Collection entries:
######

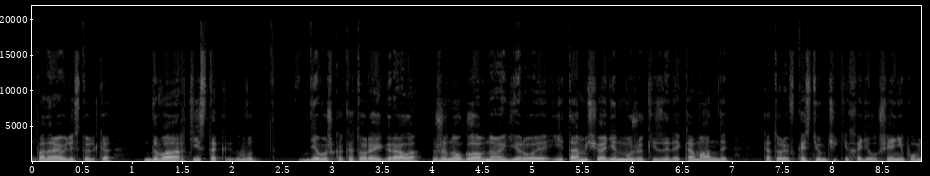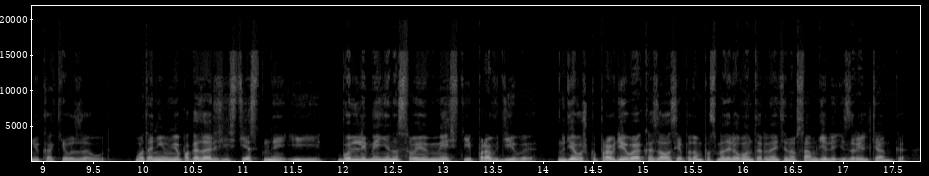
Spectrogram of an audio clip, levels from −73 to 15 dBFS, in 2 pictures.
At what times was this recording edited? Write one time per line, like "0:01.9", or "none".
none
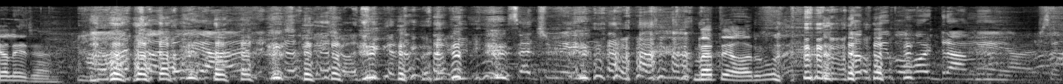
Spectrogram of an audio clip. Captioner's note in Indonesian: Tertawa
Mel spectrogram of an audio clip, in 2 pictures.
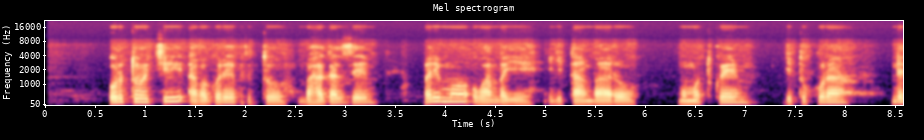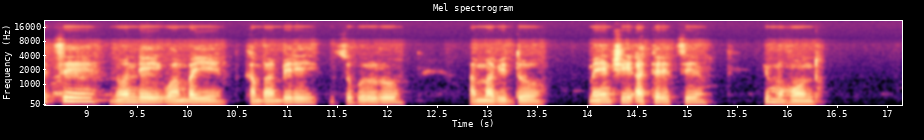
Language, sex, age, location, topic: Kinyarwanda, male, 25-35, Kigali, health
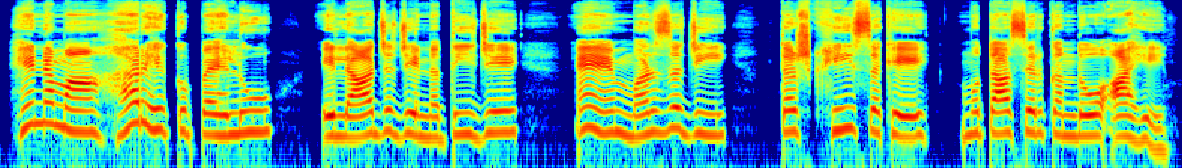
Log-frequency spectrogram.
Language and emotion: Sindhi, neutral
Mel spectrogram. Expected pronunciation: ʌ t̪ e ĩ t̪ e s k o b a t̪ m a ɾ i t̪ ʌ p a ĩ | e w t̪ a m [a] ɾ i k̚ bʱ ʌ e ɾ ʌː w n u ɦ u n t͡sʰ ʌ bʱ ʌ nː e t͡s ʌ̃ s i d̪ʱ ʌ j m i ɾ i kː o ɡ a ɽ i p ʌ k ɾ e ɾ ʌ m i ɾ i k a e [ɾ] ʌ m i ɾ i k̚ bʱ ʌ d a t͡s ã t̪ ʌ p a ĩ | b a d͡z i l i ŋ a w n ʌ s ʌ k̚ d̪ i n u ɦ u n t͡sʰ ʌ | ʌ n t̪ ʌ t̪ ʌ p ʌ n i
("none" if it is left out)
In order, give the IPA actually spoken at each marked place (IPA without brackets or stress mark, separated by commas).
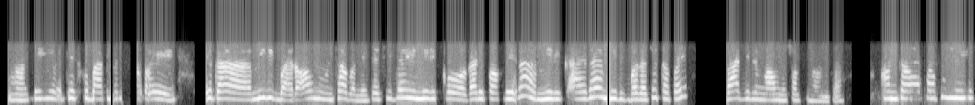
i, ɾ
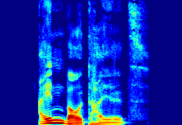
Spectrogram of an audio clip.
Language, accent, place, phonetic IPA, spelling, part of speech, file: German, Germany, Berlin, [ˈaɪ̯nbaʊ̯ˌtaɪ̯ls], Einbauteils, noun, De-Einbauteils.ogg
- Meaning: genitive singular of Einbauteil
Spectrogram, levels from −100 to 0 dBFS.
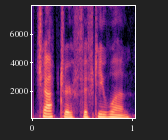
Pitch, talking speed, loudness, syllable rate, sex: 175 Hz, 175 wpm, -16 LUFS, 6.5 syllables/s, female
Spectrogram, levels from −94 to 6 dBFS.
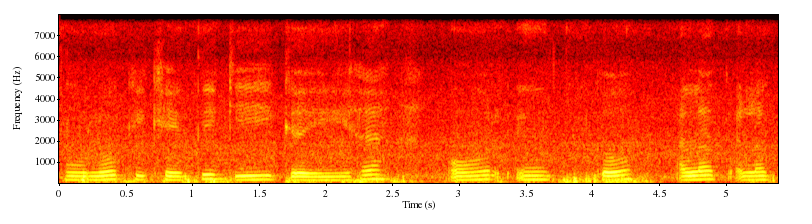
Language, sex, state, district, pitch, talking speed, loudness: Hindi, male, Punjab, Fazilka, 170 Hz, 120 wpm, -16 LUFS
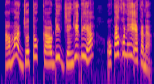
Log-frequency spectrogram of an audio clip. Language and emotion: Santali, angry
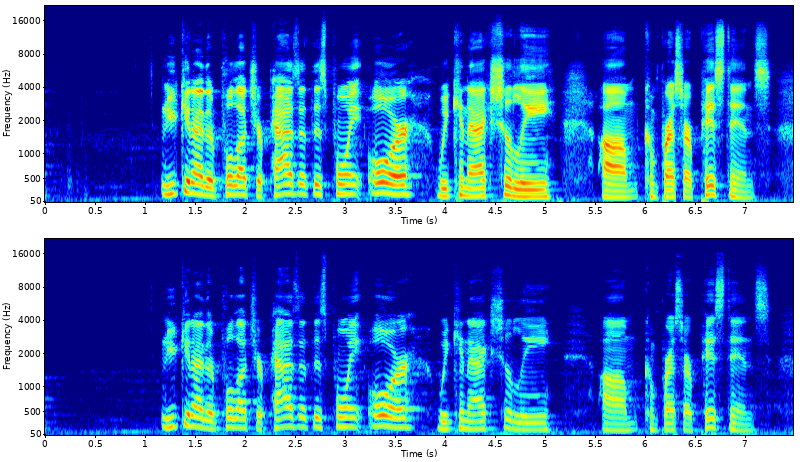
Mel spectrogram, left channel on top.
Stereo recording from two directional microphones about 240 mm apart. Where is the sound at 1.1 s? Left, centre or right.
Centre.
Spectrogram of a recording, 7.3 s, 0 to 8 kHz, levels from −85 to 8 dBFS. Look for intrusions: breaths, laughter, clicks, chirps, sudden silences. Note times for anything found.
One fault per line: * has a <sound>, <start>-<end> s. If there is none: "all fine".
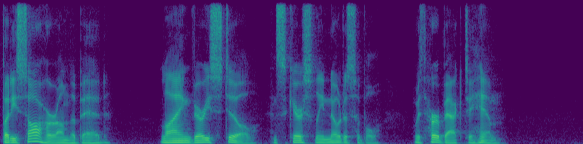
all fine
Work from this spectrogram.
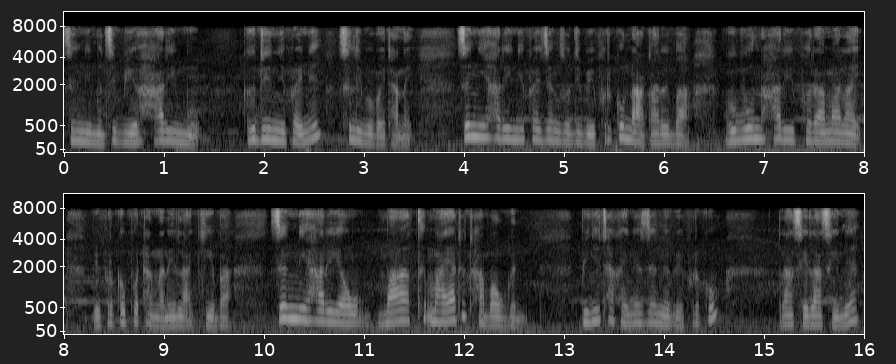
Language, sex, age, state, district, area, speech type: Bodo, female, 45-60, Assam, Udalguri, urban, spontaneous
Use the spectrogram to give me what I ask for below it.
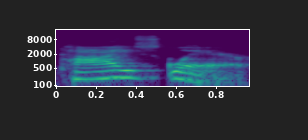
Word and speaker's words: chi-square: So the best way to, people often call it chi-square, but it is, how would I do this phonetically? K-Y, chi-square, okay?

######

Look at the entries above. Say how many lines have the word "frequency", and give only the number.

» EXERCISE SOLUTION: 2